It's always nice to read up on rap history, and watch old footage and videos of major events, but when you hear stories from one of the genre's legends, it's that much better, because you get a first-hand account of what went down.

That's what's so compelling about hearing the Beastie Boys' Mike D talk about the beef between late rappers Tupac Shakur and Notorious B.I.G. in one of Vanity Fair's 'In Conversation With' episodes. Based on Mike D's take, Tupac was more of a trained artist than a thug, and he said Biggie was just an overall amazing figure.

"Pac was an interesting thing, because he came from the Digital Underground camp," he told the fashion mag. "He was a dancer, and then he kind of guested on some records. He came from a performance arts school. Yeah, he was Thug Life and everything, but he was more of an artistic kid. But basically he was so determined to be authentic, it ultimately killed him, which is kind of a sad and tragic thing."

In addition, the 'Paul's Boutique' co-creator said he witnessed the shift in hip-hop when it came to guns. He said one minute most rap clubs only had security, and soon after all of them had metal detectors, and guns were as normal to hip-hop as wearing sneakers.
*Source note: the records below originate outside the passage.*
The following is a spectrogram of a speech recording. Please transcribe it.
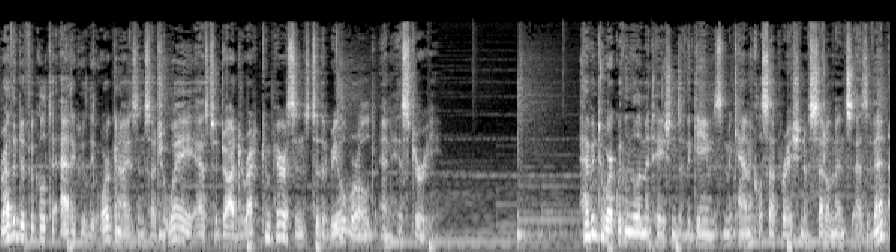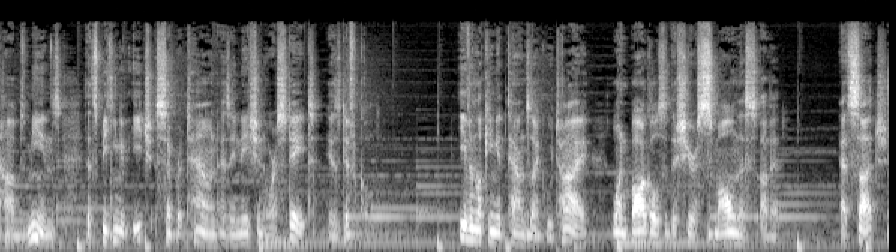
rather difficult to adequately organize in such a way as to draw direct comparisons to the real world and history. Having to work within the limitations of the game's mechanical separation of settlements as event hubs means that speaking of each separate town as a nation or state is difficult. Even looking at towns like Wutai, one boggles at the sheer smallness of it. As such,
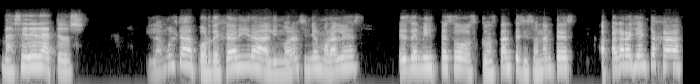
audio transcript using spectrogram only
base de datos. Y la multa por dejar ir al inmoral señor Morales es de mil pesos constantes y sonantes a pagar allá en caja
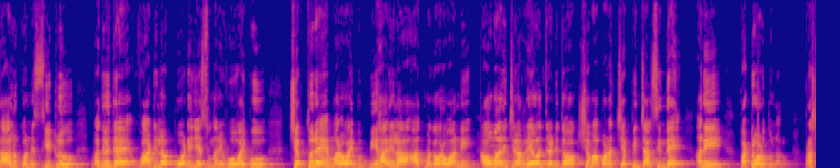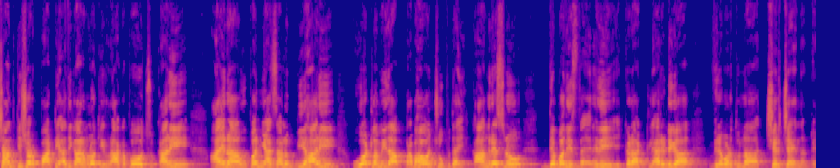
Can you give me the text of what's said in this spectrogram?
లాలు కొన్ని సీట్లు వదిలితే వాటిలో పోటీ చేస్తుందని ఓవైపు చెప్తూనే మరోవైపు బీహారీల ఆత్మగౌరవాన్ని అవమానించిన రేవంత్ రెడ్డితో క్షమాపణ చెప్పించాల్సిందే అని పట్టుబడుతున్నారు. ప్రశాంత్ కిషోర్ పార్టీ అధికారంలోకి రాకపోవచ్చు. కానీ ఆయన ఉపన్యాసాలు బీహారీ ఓట్ల మీద ప్రభావం చూపుతాయి. కాంగ్రెస్ను దెబ్బతీస్తాయి అనేది ఇక్కడ క్లారిటీగా వినబడుతున్న చర్చ ఏంటంటే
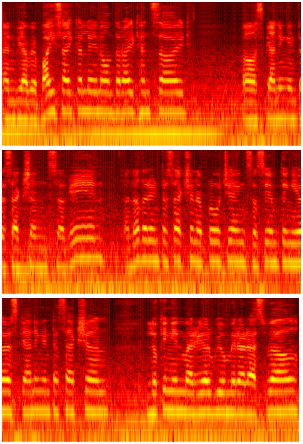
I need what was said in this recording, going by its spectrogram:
And we have a bicycle lane on the right hand side uh, scanning intersections again. Another intersection approaching so same thing here scanning intersection. Looking in my rear view mirror as well.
"Within hip-hop it was a very accelerated curve where you went from like shows where first there was like security, then it was like you couldn't have a hip-hop club without having a metal detector. To then guns were kind of like everywhere," he said.
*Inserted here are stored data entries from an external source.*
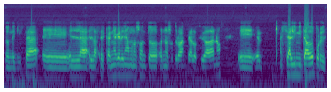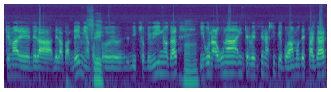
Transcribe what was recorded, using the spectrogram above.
donde quizás eh, la, cercanía que teníamos nosotros, nosotros antes a los ciudadanos eh, se ha limitado por el tema de, la, de la pandemia, por todo el bicho que vino, tal. Y bueno, alguna intervención así que podamos destacar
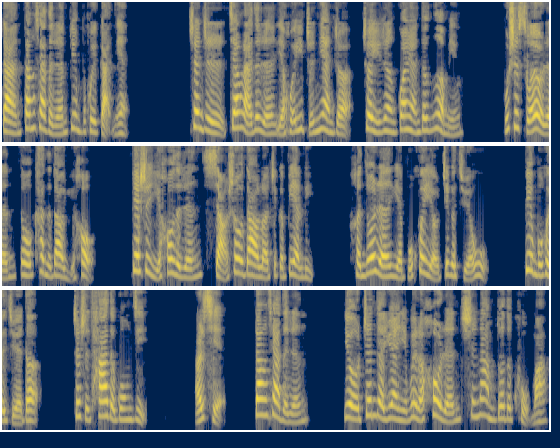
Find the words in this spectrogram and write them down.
但当下的人并不会感念，甚至将来的人也会一直念着这一任官员的恶名。不是所有人都看得到以后，便是以后的人享受到了这个便利，很多人也不会有这个觉悟，并不会觉得这是他的功绩，而且当下的人又真的愿意为了后人吃那么多的苦吗？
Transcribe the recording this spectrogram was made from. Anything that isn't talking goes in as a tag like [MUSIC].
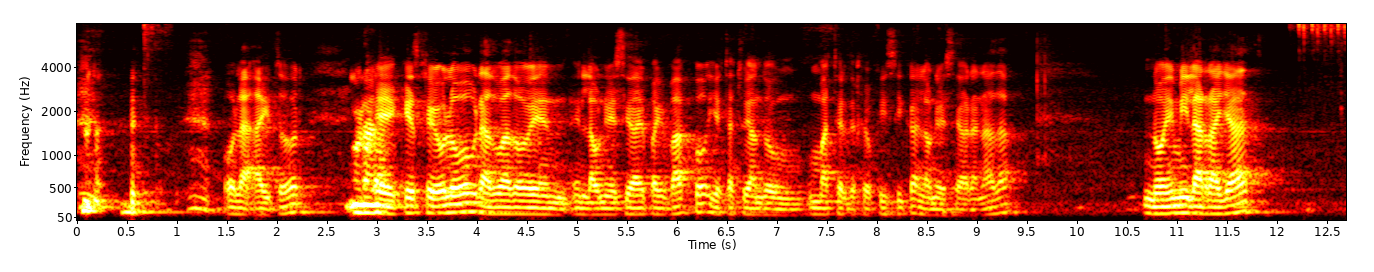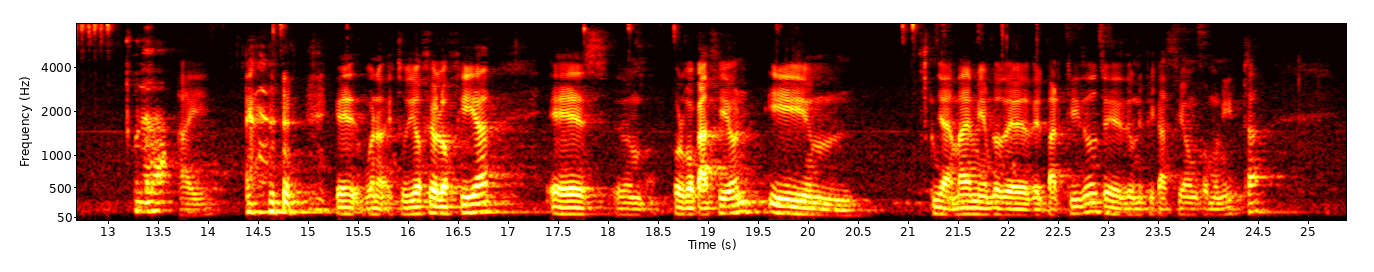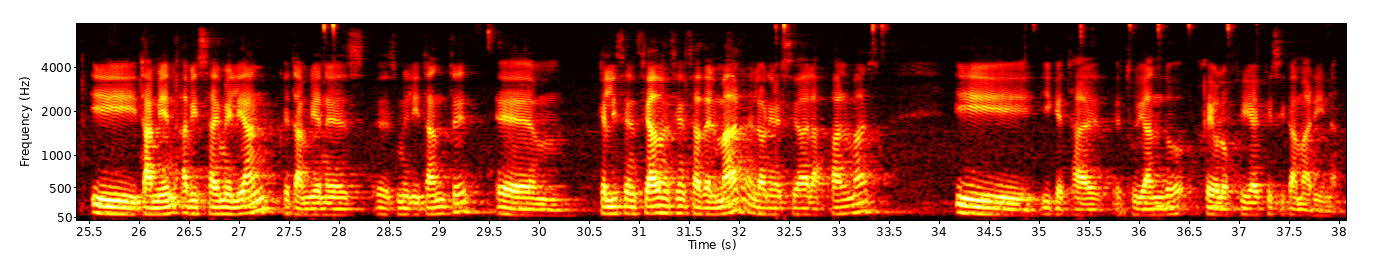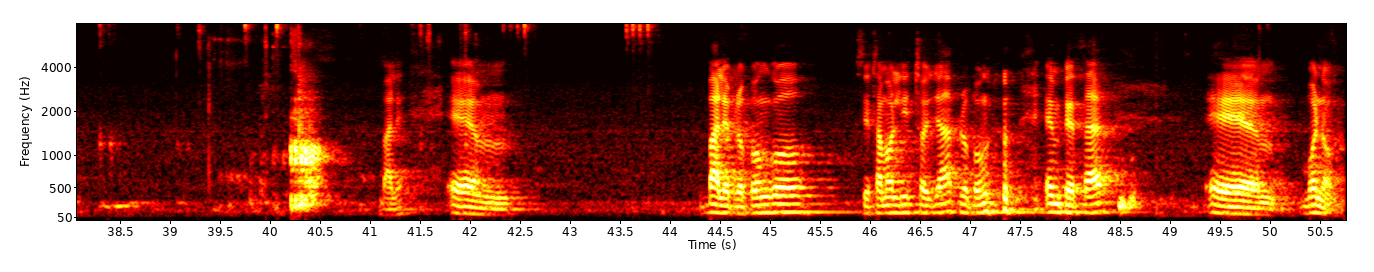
[LAUGHS] Hola, Aitor. Hola. Eh, que es geólogo graduado en, en la Universidad del País Vasco y está estudiando un, un máster de geofísica en la Universidad de Granada. Noemi Larrayat, Hola. ahí, [LAUGHS] que bueno, estudió geología, es um, por vocación y, um, y además es miembro de- del partido de, Unificación Comunista. Y también Abisai Melian, que también es, es militante, eh, que es licenciado en Ciencias del Mar en la Universidad de Las Palmas y, que está estudiando Geología y Física Marina. Vale. Em, Vale, propongo, si estamos listos ya, [LAUGHS] propongo empezar. Eh, bueno,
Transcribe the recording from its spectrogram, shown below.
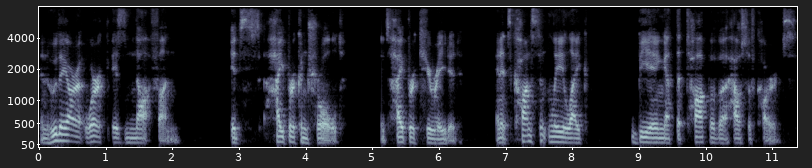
And who they are at work is not fun. It's hyper controlled. It's hyper curated and it's constantly like being at the top of a house of cards.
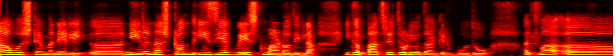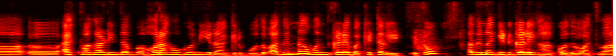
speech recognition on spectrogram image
ನಾವು ಅಷ್ಟೇ ಮನೆಯಲ್ಲಿ ನೀರನ್ನು ಅಷ್ಟೊಂದು ಈಸಿಯಾಗಿ ವೇಸ್ಟ್ ಮಾಡೋದಿಲ್ಲ. ಈಗ ಪಾತ್ರೆ ತೊಳೆಯೋದಾಗಿರ್ಬೋದು, ಅಥವಾ ಆಕ್ವಾಗಾರ್ಡಿಂದ ಹೊರಗೆ ಹೋಗೋ ನೀರಾಗಿರ್ಬೋದು, ಅದನ್ನು ಒಂದು ಕಡೆ ಬಕೆಟಲ್ಲಿ ಇಟ್ಬಿಟ್ಟು, ಅದನ್ನು ಗಿಡಗಳಿಗೆ ಹಾಕೋದು, ಅಥವಾ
Mike D also spoke about being able to visit California clubs and watching acts like Cyrpress Hill perform, but after the Bad Boy and Death Row beef began, things changed and he felt less secure being a New York rapper on the West Coast.

Watch Mike D's interesting interview with Vanity Fair above.